## EXERCISE REQUIREMENTS
When you return the data, keep each character exactly as it appears.

Source records

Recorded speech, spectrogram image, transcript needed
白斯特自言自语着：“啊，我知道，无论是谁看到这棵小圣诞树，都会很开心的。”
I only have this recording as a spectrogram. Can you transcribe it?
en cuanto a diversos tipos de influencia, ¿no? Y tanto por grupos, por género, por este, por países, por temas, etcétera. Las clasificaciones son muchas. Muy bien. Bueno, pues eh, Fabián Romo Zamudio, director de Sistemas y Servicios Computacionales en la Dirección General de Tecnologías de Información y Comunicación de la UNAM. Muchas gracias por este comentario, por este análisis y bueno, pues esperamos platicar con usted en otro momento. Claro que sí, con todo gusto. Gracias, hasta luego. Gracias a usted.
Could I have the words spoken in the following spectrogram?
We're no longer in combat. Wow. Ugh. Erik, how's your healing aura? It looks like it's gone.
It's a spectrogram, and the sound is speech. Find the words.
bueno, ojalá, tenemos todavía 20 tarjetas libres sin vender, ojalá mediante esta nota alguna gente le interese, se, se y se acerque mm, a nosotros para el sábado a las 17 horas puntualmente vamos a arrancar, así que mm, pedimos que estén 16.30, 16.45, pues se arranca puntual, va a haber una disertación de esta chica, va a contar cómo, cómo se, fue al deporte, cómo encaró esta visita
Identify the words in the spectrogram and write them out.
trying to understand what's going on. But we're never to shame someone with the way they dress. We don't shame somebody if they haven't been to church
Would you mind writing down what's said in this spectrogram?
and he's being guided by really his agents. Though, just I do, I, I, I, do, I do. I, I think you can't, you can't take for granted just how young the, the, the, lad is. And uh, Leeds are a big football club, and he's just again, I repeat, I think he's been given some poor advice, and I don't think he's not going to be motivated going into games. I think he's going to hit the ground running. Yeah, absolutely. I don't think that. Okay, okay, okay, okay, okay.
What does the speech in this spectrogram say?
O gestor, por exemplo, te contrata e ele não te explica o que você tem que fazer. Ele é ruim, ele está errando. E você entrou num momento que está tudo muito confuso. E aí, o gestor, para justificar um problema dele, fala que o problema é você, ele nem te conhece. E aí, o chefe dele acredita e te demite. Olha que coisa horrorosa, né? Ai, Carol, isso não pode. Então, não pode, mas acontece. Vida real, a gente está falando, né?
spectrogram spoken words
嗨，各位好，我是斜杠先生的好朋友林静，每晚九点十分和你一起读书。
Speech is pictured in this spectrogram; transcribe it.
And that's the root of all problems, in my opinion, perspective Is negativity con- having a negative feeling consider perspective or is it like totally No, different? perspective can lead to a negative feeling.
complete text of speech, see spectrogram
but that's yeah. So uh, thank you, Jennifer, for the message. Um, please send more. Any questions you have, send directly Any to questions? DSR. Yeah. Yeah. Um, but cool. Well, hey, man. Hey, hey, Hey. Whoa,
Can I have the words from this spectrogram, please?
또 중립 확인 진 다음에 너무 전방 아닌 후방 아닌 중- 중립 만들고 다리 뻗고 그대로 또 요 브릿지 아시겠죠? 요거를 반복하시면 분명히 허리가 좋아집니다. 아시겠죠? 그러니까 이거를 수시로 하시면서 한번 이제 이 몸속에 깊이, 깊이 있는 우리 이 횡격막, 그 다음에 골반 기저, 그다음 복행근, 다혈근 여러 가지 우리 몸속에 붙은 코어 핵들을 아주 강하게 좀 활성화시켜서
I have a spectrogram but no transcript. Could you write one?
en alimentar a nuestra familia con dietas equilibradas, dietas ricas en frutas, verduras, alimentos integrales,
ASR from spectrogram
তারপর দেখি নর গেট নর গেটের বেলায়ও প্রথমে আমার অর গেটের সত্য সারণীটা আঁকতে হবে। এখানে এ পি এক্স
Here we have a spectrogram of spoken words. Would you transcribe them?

## ANSWER SPACE
Recorded speech, spectrogram image, transcript needed
白斯特自言自语着：“啊，我知道，无论是谁看到这棵小圣诞树，都会很开心的。”
I only have this recording as a spectrogram. Can you transcribe it?
en cuanto a diversos tipos de influencia, ¿no? Y tanto por grupos, por género, por este, por países, por temas, etcétera. Las clasificaciones son muchas. Muy bien. Bueno, pues eh, Fabián Romo Zamudio, director de Sistemas y Servicios Computacionales en la Dirección General de Tecnologías de Información y Comunicación de la UNAM. Muchas gracias por este comentario, por este análisis y bueno, pues esperamos platicar con usted en otro momento. Claro que sí, con todo gusto. Gracias, hasta luego. Gracias a usted.
Could I have the words spoken in the following spectrogram?
We're no longer in combat. Wow. Ugh. Erik, how's your healing aura? It looks like it's gone.
It's a spectrogram, and the sound is speech. Find the words.
bueno, ojalá, tenemos todavía 20 tarjetas libres sin vender, ojalá mediante esta nota alguna gente le interese, se, se y se acerque mm, a nosotros para el sábado a las 17 horas puntualmente vamos a arrancar, así que mm, pedimos que estén 16.30, 16.45, pues se arranca puntual, va a haber una disertación de esta chica, va a contar cómo, cómo se, fue al deporte, cómo encaró esta visita
Identify the words in the spectrogram and write them out.
trying to understand what's going on. But we're never to shame someone with the way they dress. We don't shame somebody if they haven't been to church
Would you mind writing down what's said in this spectrogram?
and he's being guided by really his agents. Though, just I do, I, I, I, do, I do. I, I think you can't, you can't take for granted just how young the, the, the, lad is. And uh, Leeds are a big football club, and he's just again, I repeat, I think he's been given some poor advice, and I don't think he's not going to be motivated going into games. I think he's going to hit the ground running. Yeah, absolutely. I don't think that. Okay, okay, okay, okay, okay.
What does the speech in this spectrogram say?
O gestor, por exemplo, te contrata e ele não te explica o que você tem que fazer. Ele é ruim, ele está errando. E você entrou num momento que está tudo muito confuso. E aí, o gestor, para justificar um problema dele, fala que o problema é você, ele nem te conhece. E aí, o chefe dele acredita e te demite. Olha que coisa horrorosa, né? Ai, Carol, isso não pode. Então, não pode, mas acontece. Vida real, a gente está falando, né?
spectrogram spoken words
嗨，各位好，我是斜杠先生的好朋友林静，每晚九点十分和你一起读书。
Speech is pictured in this spectrogram; transcribe it.
And that's the root of all problems, in my opinion, perspective Is negativity con- having a negative feeling consider perspective or is it like totally No, different? perspective can lead to a negative feeling.
complete text of speech, see spectrogram
but that's yeah. So uh, thank you, Jennifer, for the message. Um, please send more. Any questions you have, send directly Any to questions? DSR. Yeah. Yeah. Um, but cool. Well, hey, man. Hey, hey, Hey. Whoa,
Can I have the words from this spectrogram, please?
또 중립 확인 진 다음에 너무 전방 아닌 후방 아닌 중- 중립 만들고 다리 뻗고 그대로 또 요 브릿지 아시겠죠? 요거를 반복하시면 분명히 허리가 좋아집니다. 아시겠죠? 그러니까 이거를 수시로 하시면서 한번 이제 이 몸속에 깊이, 깊이 있는 우리 이 횡격막, 그 다음에 골반 기저, 그다음 복행근, 다혈근 여러 가지 우리 몸속에 붙은 코어 핵들을 아주 강하게 좀 활성화시켜서
I have a spectrogram but no transcript. Could you write one?
en alimentar a nuestra familia con dietas equilibradas, dietas ricas en frutas, verduras, alimentos integrales,
ASR from spectrogram
তারপর দেখি নর গেট নর গেটের বেলায়ও প্রথমে আমার অর গেটের সত্য সারণীটা আঁকতে হবে। এখানে এ পি এক্স
Here we have a spectrogram of spoken words. Would you transcribe them?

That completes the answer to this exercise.